Q.39 What is the impact of the bequest in favour of a legatee who has figured as an attesting witness ?
Ans. If a legatee figures as an attesting witness to the Will, the bequest so far as it concerns him or her and his or her spouse and those claiming under either of them, shall be void in view of the latter part of Section 67 of the Indian Succession Act, 1925. But that will not affect the attestation in respect of the rest of the Will in view of the first part of Section 67. In a similar vein, the Privy Council in Shiam Sundar Singh v. Jagannath Singh (54 MLJ 43 : AIR 1927 PC 248 – Darling, Warrington, Duff, L Sanderson – JJ.) held that the legatees who had put their signatures on the will in token of their consent to its execution were not attesting witnesses and were not disqualified from taking as legatees. See also Jose v. Ouseph 2006 (4) KLT 991 = AIR 2007 Kerala 77 (DB) – K. S. Radhakrishnan, V. Ramkumar – JJ.)

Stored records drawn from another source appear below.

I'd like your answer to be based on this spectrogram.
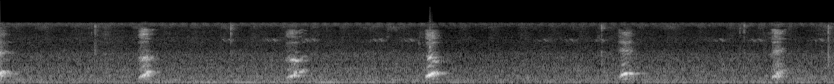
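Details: Six brief, sharp catches of breath at uneven spacing, about 30 a minute, in a quiet room during a long hiccups challenge: repeated hiccups.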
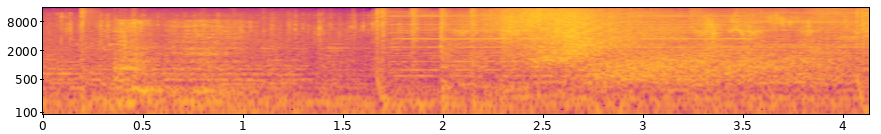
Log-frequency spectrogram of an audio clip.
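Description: Dramatic orchestral background score with a heavy low drone, and a rushing noise effect that swells and fades about halfway through.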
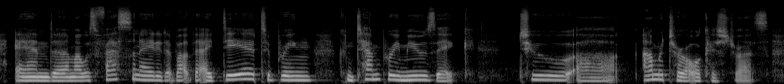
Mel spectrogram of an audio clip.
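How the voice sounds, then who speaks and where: A woman with a German accent, medium in pitch and dark, mellow in tone, at a moderate pace with fairly even intonation, on a very clean recording with a silent background. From Germany. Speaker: composer. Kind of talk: interview.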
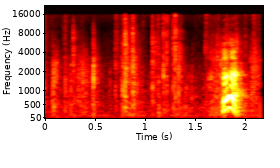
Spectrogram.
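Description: Clear plastic sticker backing sheet crinkling in a run of short, faint crackles as fingers pick and peel a sticker off it. Near the end a loud, startled "huh!" as the sticker jumps free.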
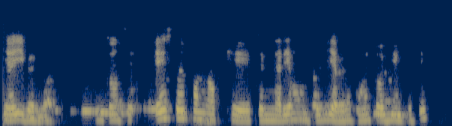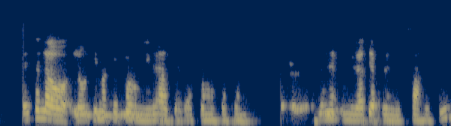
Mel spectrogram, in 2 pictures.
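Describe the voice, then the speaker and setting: A woman's voice: mid-range voice, no echo. A woman teacher giving an online class, patiently repeating instructions and checking in with her students. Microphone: computer mic for a virtual class. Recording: dry, dull lo-fi sound.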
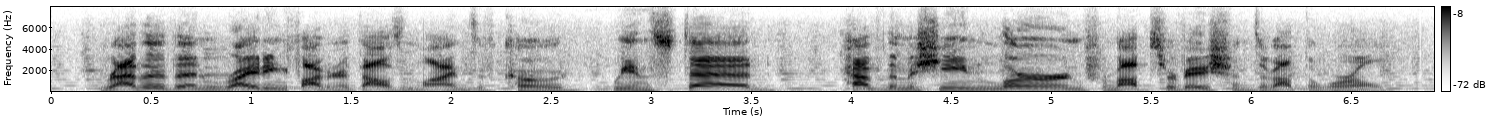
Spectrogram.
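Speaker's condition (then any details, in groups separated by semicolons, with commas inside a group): No condition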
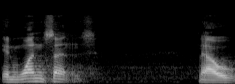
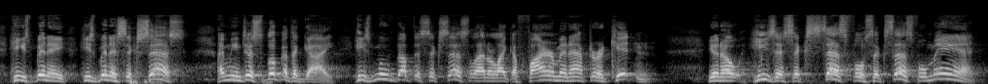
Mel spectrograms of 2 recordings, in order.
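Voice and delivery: higher, animated sermon build; rising preacher emphasis; 6 semitones higher than usual. Acted. Preacher describing Joseph's rise to the congregation, animated. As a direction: lift it up with conviction.

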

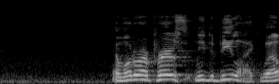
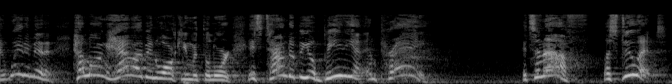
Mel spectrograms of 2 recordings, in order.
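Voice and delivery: higher-pitched, urgent wake-up call to yourself; rousing self-exhortation; 6 semitones higher than usual. Acted. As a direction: stir yourself up, pitched high. Preacher voices a rousing self-exhortation.

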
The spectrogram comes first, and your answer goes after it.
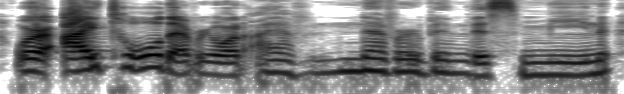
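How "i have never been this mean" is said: quietly admitting she's never been this mean; rueful confession. Retold or imitated. Telling everyone at work, a quiet guilty admission. Quoting herself to coworkers.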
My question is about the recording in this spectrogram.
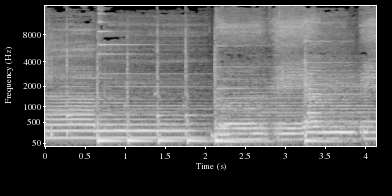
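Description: Devotional music in a mantra-chant style: long held notes over a low pulsing beat, moving to new notes about two seconds in.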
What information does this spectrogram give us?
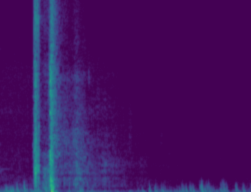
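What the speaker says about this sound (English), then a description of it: "The musket's discharged." A musket volley from redcoat reenactors of the Napoleonic era: two sharp, loud cracks in quick succession, then a fading rumble with low murmuring and shuffling behind it.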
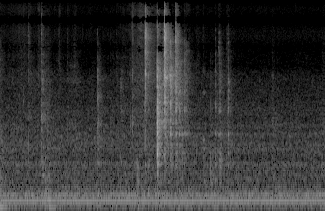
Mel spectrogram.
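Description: A few light clicks and taps of wooden roller-coaster parts being handled and adjusted, with a quick cluster of clicks about three seconds in, over a steady low hum.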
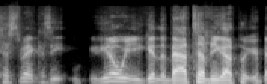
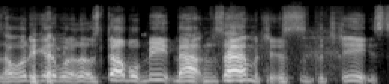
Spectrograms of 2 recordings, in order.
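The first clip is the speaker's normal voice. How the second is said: put-on quavering voice, higher pitched; 7 semitones higher than usual. Imitating RFK during a hearing, wanting food: quavering RFK voice. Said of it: "his voice is quavering".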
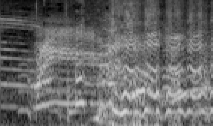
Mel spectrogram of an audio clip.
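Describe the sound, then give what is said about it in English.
A family pet cat growls and yowls, a loud, drawn-out moaning cry with a wavering, sliding pitch that lasts over a second, with no other sounds around it. “But I was shocked the first time he started growling.”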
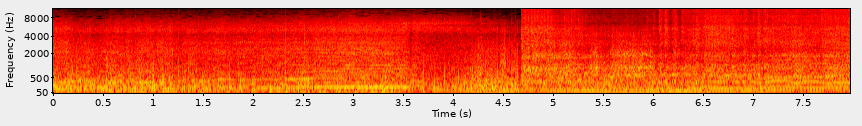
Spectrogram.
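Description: A race car engine roars loudly at high revs, close by.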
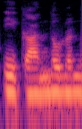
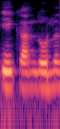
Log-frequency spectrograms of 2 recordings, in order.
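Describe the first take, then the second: First: The first word is said 'eka', with final vowel. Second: The first word is said 'ek', without final vowel. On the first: The speaker calls it right. "इसको एका आंदोलन बोलते हैं" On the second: The speaker calls it wrong. "ये एक आंदोलन नहीं"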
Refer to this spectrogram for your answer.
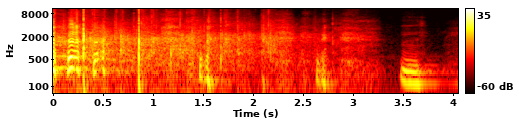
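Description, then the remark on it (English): A crowd breaks into scattered applause, loud at first with sharp overlapping claps, then thinning out and fading over a few seconds before a voice begins speaking. “Somebody clap.”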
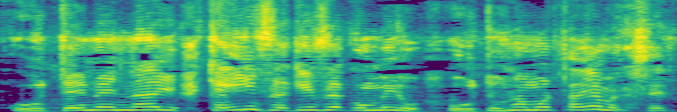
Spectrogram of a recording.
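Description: A man's voice: very high voice, fast. A man, ranting and hurling repeated insults during a phone livestream. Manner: insulting, repetitive, mocking. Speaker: social media livestreamer.

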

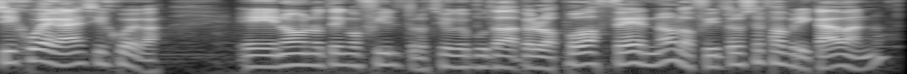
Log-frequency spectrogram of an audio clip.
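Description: A man's voice: a little high, racing, a bit bright, a little hiss or hum. Casual young man from streaming games. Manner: casual, chatty, asks chat often, swears. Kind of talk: gaming livestream commentary.

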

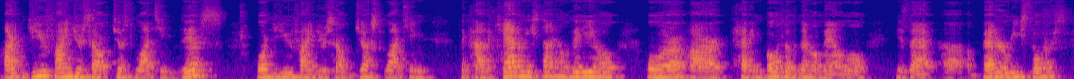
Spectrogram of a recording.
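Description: A man's voice: on the high side, measured pace, mellow. A middle-aged man teaching informally in a classroom, slightly muffled as he speaks through a face mask. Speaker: high school calculus teacher. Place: indoor classroom in front of a chalkboard. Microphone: fixed microphone a few steps away. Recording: roomy classroom echo, distant microphone.

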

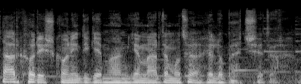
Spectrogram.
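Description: A man's voice: deep voice, steady tone, lightly acted. An actor dubbing a heartbroken young man, resigned to a lost love, in a TV drama dub. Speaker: grandson. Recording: dubbed voice over loud music.

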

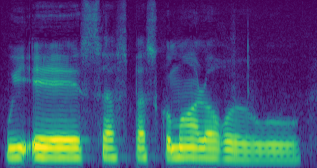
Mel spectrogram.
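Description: A man making a casual inquiry over the phone, halting and earnest in his delivery. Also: mid-range voice, fairly even intonation, mellow, smooth. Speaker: prank caller. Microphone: telephone call. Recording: noisy telephone prank recording.

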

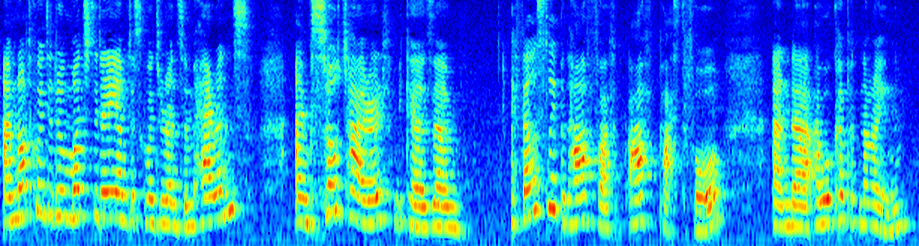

Q.40 Whether attestation of the signature of the testator at the time of registration of the Will can be taken as evidence of attestation of the Will ?
Ans. Ordinarily no. Mere registration of the Will or endorsement by the Sub Registrar is of no consequence and it cannot satisfy the requirement of Section 63 of the Indian Succession Act, 1925. (Vide Bhagwan Kaur v. Kartar Kaur (1994) 5 SCC 135 = 1994 KHC 1226 (SC) – 3 Judges – M. M. Punchhi, S. C. Agrawal, B. P. Jeevan Reddy - JJ; Bhagat Ram v. Suresh (2003) 12 SCC 35 = AIR 2004 SC 436 – R. C. Lahoti, Ashok Bhan - JJ). Registrar cannot be a statutory attesting witness. (Vide Dharam Singh v. Aso 1990 Supp. SCC 684 = AIR 1990 SC 1888 – 3 Judges - Ranganath Misra, M. M. Punchhi, Agrawal – JJ).
In Girja Datt Singh v. Gangotri Datt Singh AIR 1955 SC 346 3 Judges – S. R. Das, N. H. Bhagwati, S. J. Imam – JJ, it was held that two persons who had identified the testator at the time of registration of the will and had appended their signatures at the foot of the endorsement by the Sub- Registrar, were not attesting witnesses as their signatures were not put animo attestandi.
NOTE: But, in paragraph 6 of a two Judge Bench decision of the Supreme Court in R.N. Mukherjee v. P. Banerjee (1995) 4 SCC 459 = AIR 1995 SC 1684 - K. Ramaswamy, B. L. Ansaria – JJ,
there is a passage as follows :
Insofar as the third circumstance is concerned, we may first observe that witnesses in such documents verify whether the same had been executed voluntarily by the Concerned person knowing its contents. In case where a will is registered and the Sub-registrar certifies that the same had been read over to the executor who, on doing so, admitted the contents, the fact that the witnesses to the document are interested lose significance. The documents at hand were registered and it is on record that the Sub-registrar had explained the contents to the old lady. So, we do not find the third circumstance as suspicious on the facts of the present case.
In Pentakota Satyanarayana v. Pentakota Seetaratnam (2005) 8 SCC 67 = AIR 2005 SC 4362 – Ruma Pal. Dr. AR. Lakshmanan – JJ, it was held that endorsement by the Sub Registrar that the executant had acknowledged execution before him amounts to attestation.
Where the attesting witnesses having been dead, the Sub Registrar who was examined on commission set out the circumstances in which the attesting witnesses and the testator had signed on the Will. It was held that the requirements of Section 69 of the Evidence Act were satisfied and due execution of the Will was proved by the Sub Registrar. (Vide Ved Mitra Verma v. Dharam Deo Verma (2014) 15 SCC 578 – Ranjan Gogoi, S. A. Bobde – JJ ).